What the exercise asks: In the listing below, find the line with "Analyze this spectrogram." and copy every line from there up to and including the line with "Write the spoken phones, in order.", exactly and without pictures.

Data for analysis:
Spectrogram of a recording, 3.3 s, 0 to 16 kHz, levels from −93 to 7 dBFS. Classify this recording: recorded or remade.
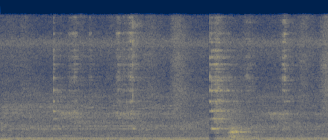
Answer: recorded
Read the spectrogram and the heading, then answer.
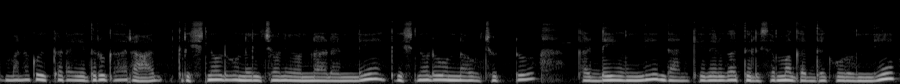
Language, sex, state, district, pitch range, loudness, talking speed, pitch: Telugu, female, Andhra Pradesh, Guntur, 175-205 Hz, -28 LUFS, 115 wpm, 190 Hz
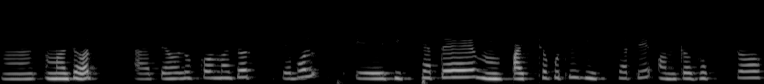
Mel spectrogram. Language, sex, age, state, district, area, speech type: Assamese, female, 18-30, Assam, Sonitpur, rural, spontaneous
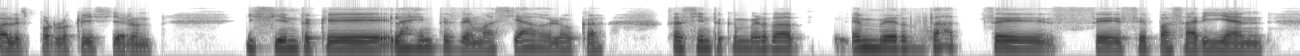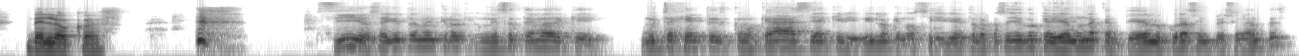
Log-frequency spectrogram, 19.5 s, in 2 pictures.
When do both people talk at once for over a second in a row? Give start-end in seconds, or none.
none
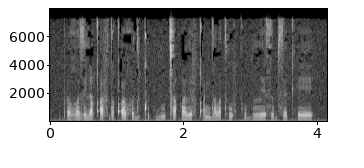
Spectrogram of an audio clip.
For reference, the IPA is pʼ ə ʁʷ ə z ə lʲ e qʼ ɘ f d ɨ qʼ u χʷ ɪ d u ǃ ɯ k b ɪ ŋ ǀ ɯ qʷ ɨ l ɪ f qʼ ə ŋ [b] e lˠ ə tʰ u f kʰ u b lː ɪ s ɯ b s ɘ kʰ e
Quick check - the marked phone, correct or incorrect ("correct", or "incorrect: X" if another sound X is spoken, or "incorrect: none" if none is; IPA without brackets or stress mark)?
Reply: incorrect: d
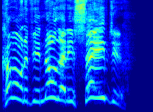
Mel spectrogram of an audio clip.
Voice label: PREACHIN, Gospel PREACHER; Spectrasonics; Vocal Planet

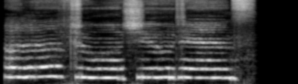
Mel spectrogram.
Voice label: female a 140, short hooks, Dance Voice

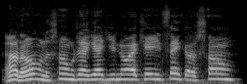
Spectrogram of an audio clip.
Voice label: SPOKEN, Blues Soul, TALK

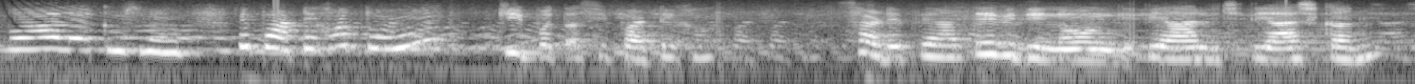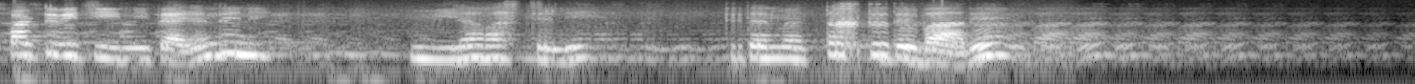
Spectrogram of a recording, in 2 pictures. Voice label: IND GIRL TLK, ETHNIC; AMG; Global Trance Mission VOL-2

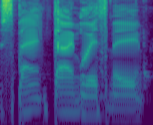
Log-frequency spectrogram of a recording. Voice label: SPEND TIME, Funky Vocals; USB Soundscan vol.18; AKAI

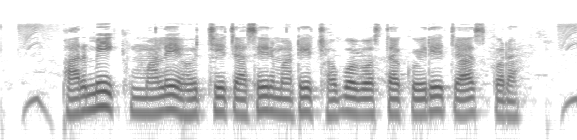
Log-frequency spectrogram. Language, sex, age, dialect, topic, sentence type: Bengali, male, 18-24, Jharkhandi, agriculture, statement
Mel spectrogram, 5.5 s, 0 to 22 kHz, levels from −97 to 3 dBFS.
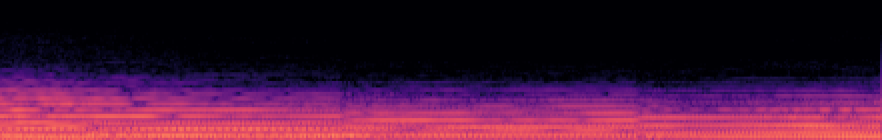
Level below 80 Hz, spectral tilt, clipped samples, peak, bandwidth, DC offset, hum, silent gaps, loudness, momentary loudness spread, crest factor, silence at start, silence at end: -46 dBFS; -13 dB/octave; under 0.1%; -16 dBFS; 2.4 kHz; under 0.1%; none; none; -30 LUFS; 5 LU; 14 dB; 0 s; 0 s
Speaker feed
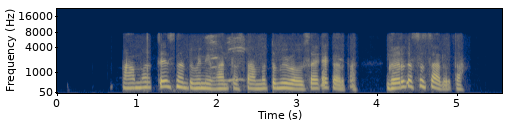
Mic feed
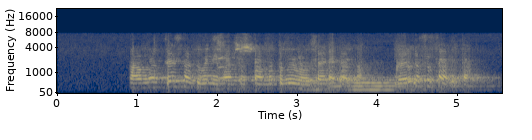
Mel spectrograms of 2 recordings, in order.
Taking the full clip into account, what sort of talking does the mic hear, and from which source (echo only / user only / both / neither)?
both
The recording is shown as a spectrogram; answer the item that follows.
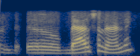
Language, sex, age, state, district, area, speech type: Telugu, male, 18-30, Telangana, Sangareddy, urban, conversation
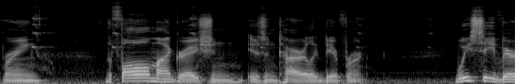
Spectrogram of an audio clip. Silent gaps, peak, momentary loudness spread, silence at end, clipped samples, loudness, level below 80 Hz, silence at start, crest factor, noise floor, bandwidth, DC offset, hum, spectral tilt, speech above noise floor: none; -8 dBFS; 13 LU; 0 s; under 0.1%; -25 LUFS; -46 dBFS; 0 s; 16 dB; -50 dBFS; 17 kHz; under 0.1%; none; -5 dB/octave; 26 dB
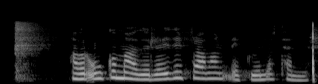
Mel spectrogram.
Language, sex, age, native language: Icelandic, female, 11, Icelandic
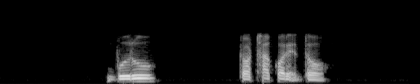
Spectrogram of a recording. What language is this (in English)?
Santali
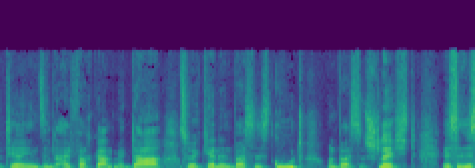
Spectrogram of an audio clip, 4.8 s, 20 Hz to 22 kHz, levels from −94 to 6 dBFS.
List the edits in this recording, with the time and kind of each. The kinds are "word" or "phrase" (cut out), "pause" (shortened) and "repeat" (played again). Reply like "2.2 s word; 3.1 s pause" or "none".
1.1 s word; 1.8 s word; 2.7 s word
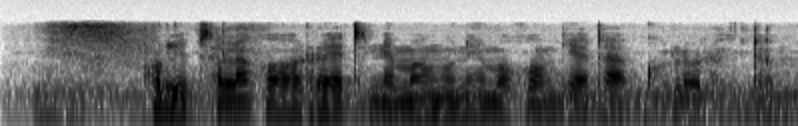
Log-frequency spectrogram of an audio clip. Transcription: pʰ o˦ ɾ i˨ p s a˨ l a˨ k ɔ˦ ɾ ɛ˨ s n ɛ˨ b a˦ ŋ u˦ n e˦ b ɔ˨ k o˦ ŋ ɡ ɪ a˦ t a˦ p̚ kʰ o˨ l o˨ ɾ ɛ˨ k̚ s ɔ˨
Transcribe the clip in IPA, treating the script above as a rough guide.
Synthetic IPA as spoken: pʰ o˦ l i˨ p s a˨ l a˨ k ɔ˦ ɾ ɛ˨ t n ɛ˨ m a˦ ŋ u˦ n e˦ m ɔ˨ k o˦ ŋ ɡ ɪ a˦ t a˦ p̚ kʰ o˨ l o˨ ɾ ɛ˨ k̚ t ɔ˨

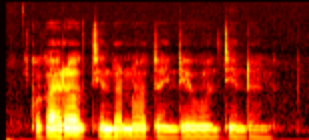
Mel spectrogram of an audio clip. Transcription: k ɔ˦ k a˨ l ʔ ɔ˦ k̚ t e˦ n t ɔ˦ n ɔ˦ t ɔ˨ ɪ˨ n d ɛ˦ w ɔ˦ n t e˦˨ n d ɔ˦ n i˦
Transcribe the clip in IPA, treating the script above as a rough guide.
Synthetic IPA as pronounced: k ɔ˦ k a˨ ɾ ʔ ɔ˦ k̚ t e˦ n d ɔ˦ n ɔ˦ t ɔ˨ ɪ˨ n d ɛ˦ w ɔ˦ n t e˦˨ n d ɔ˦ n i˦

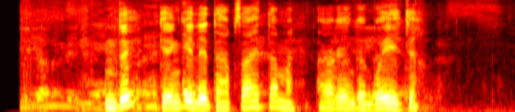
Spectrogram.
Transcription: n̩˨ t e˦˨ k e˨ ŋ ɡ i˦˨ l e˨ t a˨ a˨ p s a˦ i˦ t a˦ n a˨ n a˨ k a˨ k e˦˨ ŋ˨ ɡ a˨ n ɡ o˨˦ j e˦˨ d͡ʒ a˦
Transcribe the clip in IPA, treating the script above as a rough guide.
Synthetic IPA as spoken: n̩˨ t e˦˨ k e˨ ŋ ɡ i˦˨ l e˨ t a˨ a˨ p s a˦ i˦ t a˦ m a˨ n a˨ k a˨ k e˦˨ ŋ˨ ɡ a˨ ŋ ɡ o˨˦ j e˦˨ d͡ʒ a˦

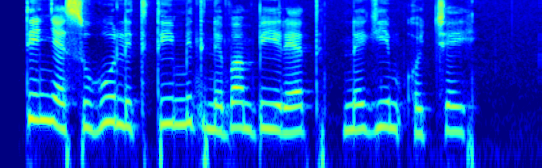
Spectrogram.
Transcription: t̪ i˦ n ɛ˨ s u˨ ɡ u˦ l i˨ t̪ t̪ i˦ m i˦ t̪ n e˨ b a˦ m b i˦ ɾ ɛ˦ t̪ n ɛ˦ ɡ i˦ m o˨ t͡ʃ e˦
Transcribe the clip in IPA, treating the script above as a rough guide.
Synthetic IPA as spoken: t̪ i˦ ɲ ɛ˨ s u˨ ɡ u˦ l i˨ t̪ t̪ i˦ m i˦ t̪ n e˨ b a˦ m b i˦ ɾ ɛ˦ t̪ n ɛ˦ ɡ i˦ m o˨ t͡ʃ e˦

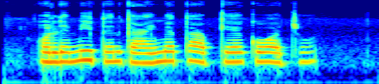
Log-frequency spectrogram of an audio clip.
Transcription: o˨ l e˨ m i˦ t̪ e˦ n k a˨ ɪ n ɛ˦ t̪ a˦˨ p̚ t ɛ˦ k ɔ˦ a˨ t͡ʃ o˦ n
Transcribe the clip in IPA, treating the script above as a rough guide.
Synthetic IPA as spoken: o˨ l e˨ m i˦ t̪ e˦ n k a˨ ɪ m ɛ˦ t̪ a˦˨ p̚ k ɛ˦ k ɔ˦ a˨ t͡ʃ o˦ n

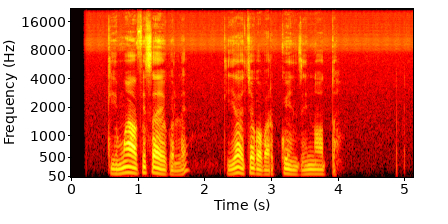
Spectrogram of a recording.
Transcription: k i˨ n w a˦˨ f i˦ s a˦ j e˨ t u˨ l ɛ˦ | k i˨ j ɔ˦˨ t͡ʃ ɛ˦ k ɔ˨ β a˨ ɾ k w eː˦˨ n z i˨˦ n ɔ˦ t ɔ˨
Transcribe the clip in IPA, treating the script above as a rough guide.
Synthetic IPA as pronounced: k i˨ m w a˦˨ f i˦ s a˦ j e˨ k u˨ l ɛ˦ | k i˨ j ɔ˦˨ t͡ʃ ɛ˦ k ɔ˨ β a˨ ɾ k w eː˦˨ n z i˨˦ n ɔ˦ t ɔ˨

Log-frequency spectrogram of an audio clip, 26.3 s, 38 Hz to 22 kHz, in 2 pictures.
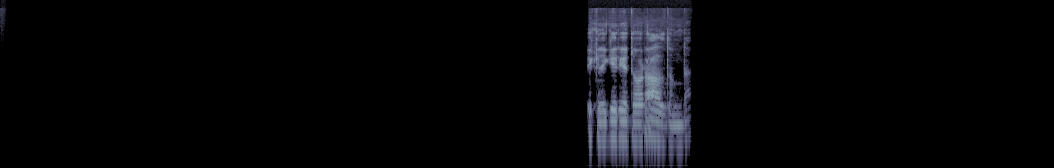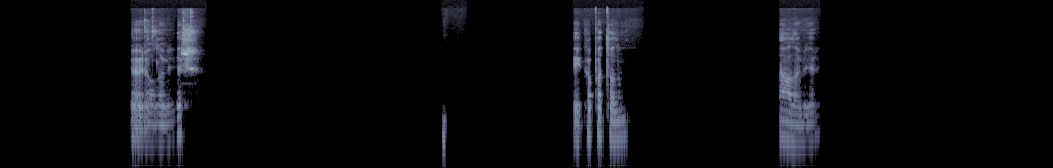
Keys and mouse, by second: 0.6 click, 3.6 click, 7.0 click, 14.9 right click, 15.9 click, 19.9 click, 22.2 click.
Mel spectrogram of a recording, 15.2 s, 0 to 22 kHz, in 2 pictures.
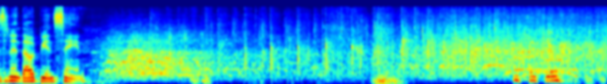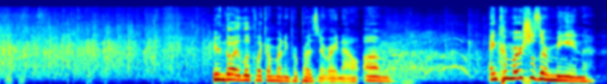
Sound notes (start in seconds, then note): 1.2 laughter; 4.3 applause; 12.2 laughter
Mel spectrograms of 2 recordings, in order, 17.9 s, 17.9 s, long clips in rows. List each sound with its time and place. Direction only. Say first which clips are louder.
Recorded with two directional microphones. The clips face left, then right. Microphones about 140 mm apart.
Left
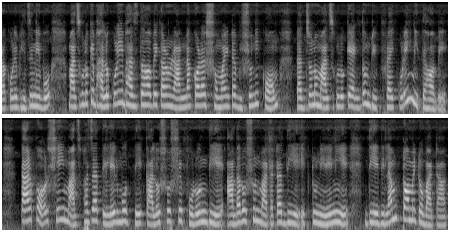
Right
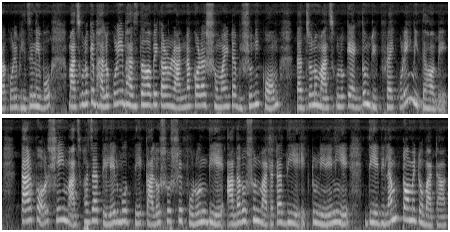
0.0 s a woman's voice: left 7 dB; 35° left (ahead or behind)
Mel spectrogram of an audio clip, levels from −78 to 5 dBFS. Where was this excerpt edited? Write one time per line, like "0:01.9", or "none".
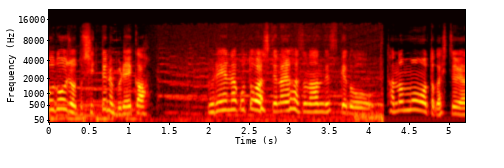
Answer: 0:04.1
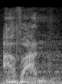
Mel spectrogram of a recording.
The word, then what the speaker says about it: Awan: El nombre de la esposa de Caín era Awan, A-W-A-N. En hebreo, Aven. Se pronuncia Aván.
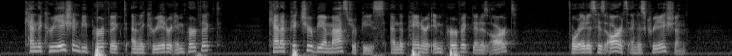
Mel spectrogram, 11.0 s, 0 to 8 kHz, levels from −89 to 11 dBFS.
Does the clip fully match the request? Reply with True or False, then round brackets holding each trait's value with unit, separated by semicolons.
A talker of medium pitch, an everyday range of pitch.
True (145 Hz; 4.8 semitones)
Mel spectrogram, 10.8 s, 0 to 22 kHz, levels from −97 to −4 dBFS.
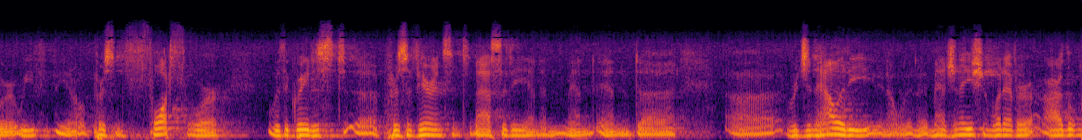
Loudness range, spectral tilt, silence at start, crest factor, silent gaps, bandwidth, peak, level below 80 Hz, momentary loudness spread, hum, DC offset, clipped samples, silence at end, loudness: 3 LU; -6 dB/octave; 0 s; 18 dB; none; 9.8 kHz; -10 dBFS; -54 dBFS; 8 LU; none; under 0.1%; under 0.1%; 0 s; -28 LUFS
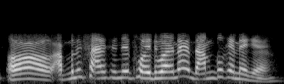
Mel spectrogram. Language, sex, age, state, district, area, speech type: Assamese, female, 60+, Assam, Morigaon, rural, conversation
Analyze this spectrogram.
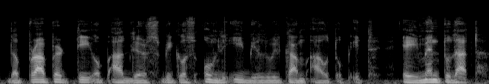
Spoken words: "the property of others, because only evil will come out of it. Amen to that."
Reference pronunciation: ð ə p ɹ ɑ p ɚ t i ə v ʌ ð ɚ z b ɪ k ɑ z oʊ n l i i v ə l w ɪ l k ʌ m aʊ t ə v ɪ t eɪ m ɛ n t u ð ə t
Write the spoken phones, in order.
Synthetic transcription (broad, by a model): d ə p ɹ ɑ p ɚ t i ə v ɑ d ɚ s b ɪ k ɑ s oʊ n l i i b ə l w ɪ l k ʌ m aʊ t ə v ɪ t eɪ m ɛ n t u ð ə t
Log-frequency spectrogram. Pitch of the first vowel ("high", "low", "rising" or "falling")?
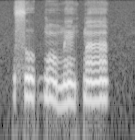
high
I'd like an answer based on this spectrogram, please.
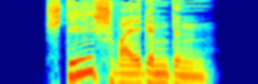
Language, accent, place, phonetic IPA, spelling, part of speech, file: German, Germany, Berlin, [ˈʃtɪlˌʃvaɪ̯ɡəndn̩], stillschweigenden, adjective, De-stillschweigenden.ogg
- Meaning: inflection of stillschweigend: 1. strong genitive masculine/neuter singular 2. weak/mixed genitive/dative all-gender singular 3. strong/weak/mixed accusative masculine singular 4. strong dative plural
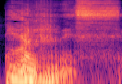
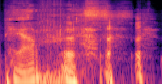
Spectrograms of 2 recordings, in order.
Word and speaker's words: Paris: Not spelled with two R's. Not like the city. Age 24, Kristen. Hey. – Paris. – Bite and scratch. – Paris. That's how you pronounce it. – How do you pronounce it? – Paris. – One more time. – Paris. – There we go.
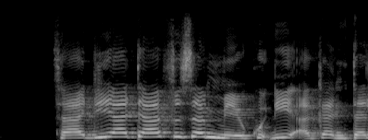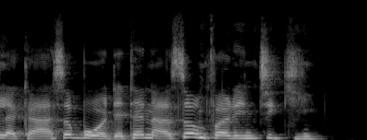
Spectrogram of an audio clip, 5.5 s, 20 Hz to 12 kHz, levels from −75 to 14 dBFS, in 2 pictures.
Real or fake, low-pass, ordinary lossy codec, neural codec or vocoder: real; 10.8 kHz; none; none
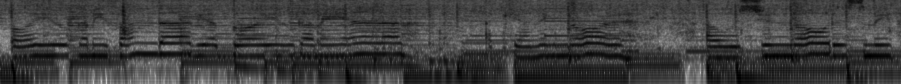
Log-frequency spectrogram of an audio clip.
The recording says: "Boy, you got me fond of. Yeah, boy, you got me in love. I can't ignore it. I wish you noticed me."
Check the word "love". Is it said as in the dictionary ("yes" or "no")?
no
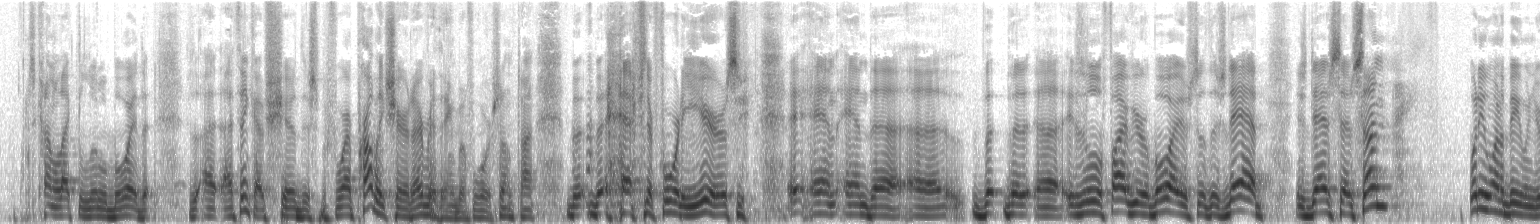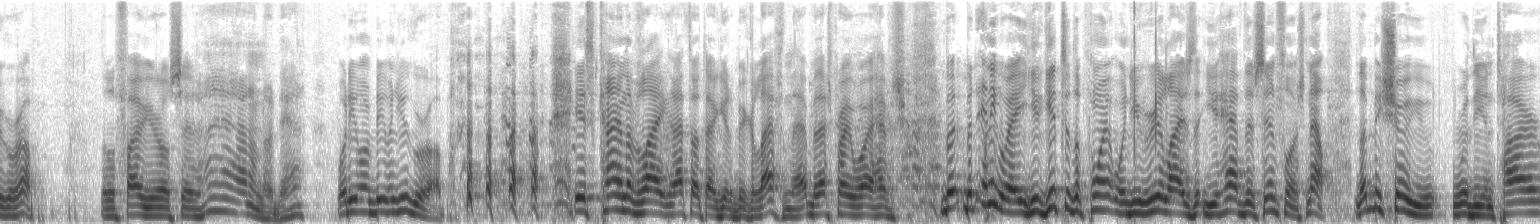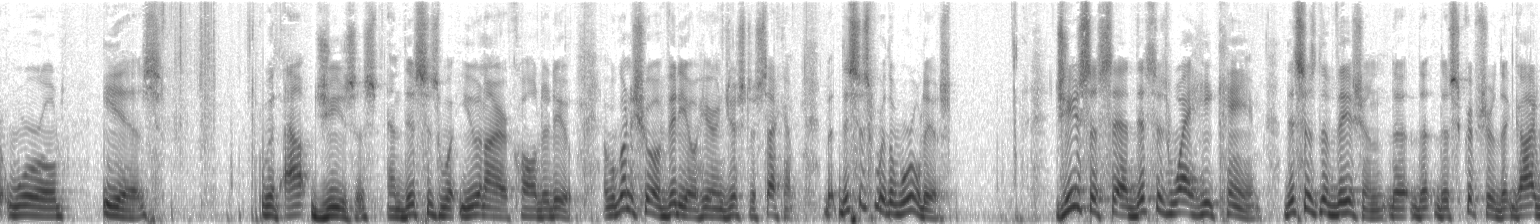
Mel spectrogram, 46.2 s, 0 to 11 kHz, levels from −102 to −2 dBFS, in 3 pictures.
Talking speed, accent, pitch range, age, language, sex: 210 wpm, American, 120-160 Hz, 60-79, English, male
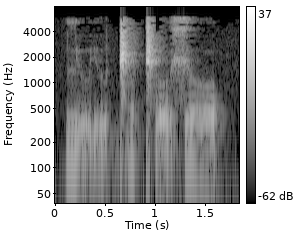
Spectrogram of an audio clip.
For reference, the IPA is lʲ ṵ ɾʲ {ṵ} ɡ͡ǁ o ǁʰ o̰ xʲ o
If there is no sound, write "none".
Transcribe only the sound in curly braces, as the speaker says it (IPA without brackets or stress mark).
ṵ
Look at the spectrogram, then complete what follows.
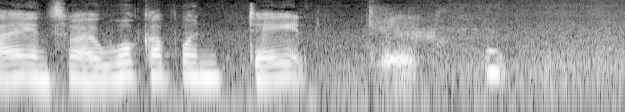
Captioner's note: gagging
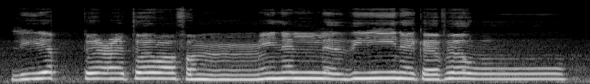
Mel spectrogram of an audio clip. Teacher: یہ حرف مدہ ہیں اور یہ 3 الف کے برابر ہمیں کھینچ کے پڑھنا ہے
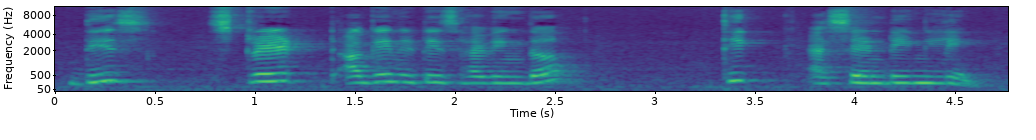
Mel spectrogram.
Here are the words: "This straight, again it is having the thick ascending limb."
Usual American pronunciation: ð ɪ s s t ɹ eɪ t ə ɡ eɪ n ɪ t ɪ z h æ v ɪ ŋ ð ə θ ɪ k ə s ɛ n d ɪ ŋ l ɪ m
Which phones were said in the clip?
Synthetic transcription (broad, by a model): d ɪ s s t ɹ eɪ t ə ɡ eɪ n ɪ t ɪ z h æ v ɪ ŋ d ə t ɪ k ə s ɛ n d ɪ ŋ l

Output below:
Analyze this spectrogram.
Spoken words: "the property of others, because only evil will come out of it. Amen to that."
Reference pronunciation: ð ə p ɹ ɑ p ɚ t i ə v ʌ ð ɚ z b ɪ k ɑ z oʊ n l i i v ə l w ɪ l k ʌ m aʊ t ə v ɪ t eɪ m ɛ n t u ð ə t
Write the spoken phones, in order.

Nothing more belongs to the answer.